Not so fast for enterprise-wide analytics
- 14 June, 2004 09:49
Software is entering the Age of Analytics. Buzzwords fly fast and furious. Predictive analytics. Enterprise reporting. Analytic applications. BPM, CPM, EPM. Metrics and dashboards. Three key performance indicators, two turtledoves, a scorecard and a few decision trees.
And if there aren't enough for you already, it's time to get ready for the next blazing software industry buzzword: enterprise analytics, a catcall term describing analytic technology deployed across a whole enterprise.
Enterprises want to whittle down their list of analytics vendors. Business intelligence (BI) vendors are racing to offer soup-to-nuts enterprise analytics product suites, application software vendors are trying to beat them to the punch and Oracle claims to have occupied the high ground for years. If 'enterprise analytics solutions' catch on, just about everybody will benefit.

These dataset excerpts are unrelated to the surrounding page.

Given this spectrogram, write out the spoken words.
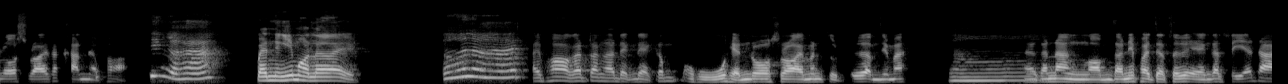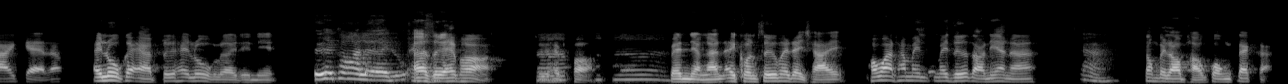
โรลส์รอยสักคันเนี่ยพ่อจริงเหรอคะเป็นอย่างนี้หมดเลยอ๋อเหรอคะไอ้พ่อก็ตั้งแต่เด็ก ๆ ก็โอ้โหเห็นโรลส์รอยมันสุดเอื้อมใช่ไหมอ๋อแล้วก็นั่งงอมตอนนี้พอจะซื้อเองก็เสียดายแก่แล้วไอ้ลูกก็แอบซื้อให้ลูกเลยทีนี้ ซื้อให้พ่อเลยลูกเออซื้อให้พ่อ ซื้อให้พ่ออ่าเป็นอย่างนั้นไอ้คนซื้อไม่ได้ใช้ เพราะว่าถ้าไม่ไม่ซื้อตอนเนี้ยนะค่ะ ต้องไปรอเผากงแตกอะ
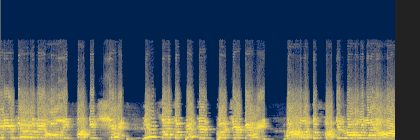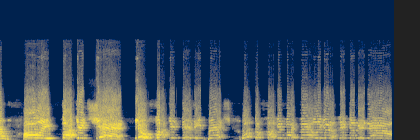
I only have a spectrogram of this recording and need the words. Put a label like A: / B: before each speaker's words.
A: did you do to me? Holy fucking shit! You sons of bitches butchered me! Ah, oh, what the fuck is wrong with my arm? Holy fucking shit!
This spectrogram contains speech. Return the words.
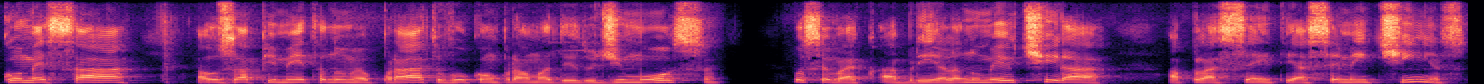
começar a usar pimenta no meu prato, vou comprar uma dedo de moça, você vai abrir ela no meio, tirar a placenta e as sementinhas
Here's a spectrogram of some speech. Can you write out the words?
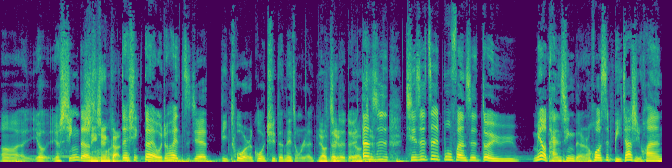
呃有有新的新鲜感，对，新对我就会直接 detour 而过去的那种人。了解，对对对。但是其实这部分是对于没有弹性的人，或者是比较喜欢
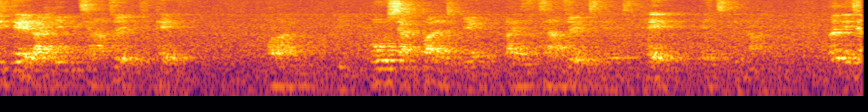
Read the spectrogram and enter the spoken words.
伊是世界内面成做一体，可能无相关的一边，但是成做一个一体的一个人。所以而家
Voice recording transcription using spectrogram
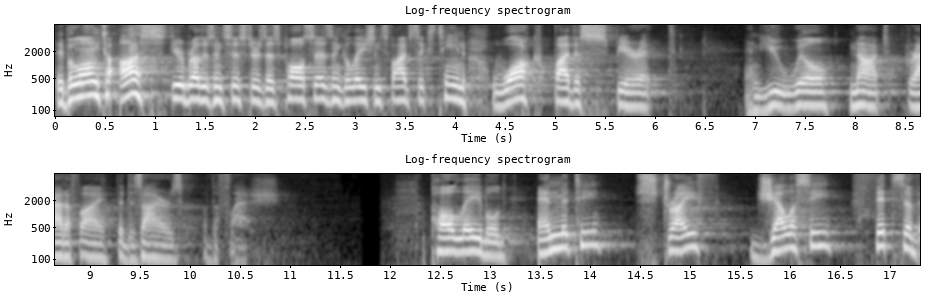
they belong to us, dear brothers and sisters, as Paul says in Galatians 5:16, walk by the Spirit, and you will not gratify the desires of the flesh. Paul labeled enmity, strife, jealousy, fits of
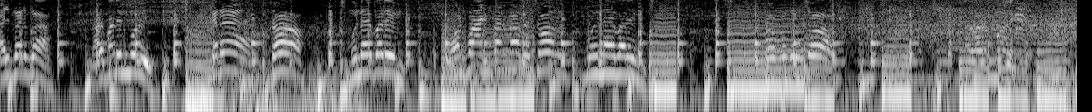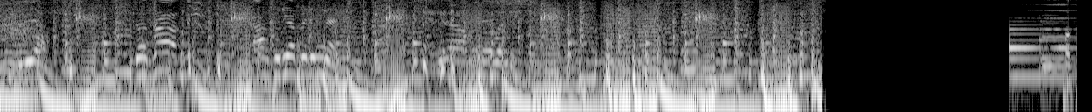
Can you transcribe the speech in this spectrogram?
আইল পারবা। নাই পারিম মই কেনা চ মই নাই পারিম। অল্প আইল পারবা বে, চল। মই নাই পারিম। চ কদম চ। পারিম মই চ চ। কাম করিয়া পেরিম না। কত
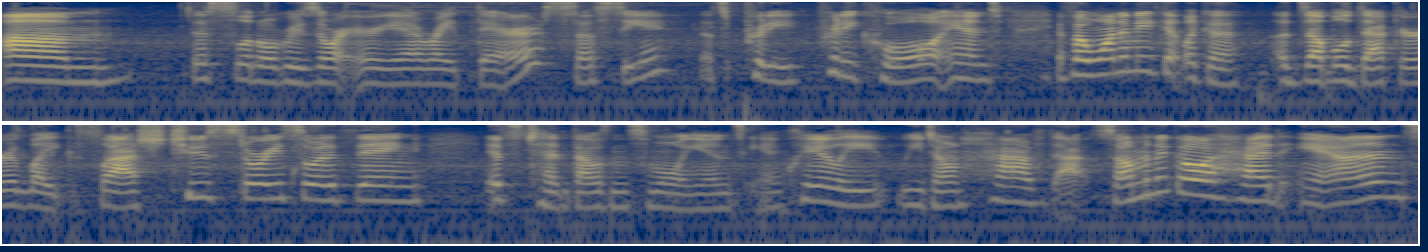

Unfortunately, it won't be quite that easy. Very few organizations have ever deployed true enterprise-wide analytic technology. Indeed, even the BI vendors themselves generally haven't rolled it out. And there are good reasons for this.
The major problems inhibiting enterprise adoption aren't in the technology itself, which on the whole is delightfully real and affordable. BI and other analytic technologies are much cheaper to buy and install than OLTP application suites. Recent BI-oriented advances in relational database technology make even huge data warehouses scalable. True, data integration and quality issues are often messy when you build or expand a data warehouse, and dealing with them isn't fun or cheap.
Actually, the problem may be even worse than it has been for transaction-processing applications. Controlling and changing how your managers work is a lot harder than transforming the activities of your data entry operators, shipping clerks and other low-level transaction processors. If your CEO really hopes to create an enterprise-wide culture of sober, rational, unbiased number-driven decision makers, that project could take decades.
There's another side to the problem: many people just don't feel comfortable dealing with numbers. That's usually not a problem for MBAs or for engineers and other technically literate sorts.
Dashboards may be excessively hyped but the reality is pretty cool too. Most of the benefits from analytic technologies over the years have come from shoving reports in people's faces until they discover useful facts about their business.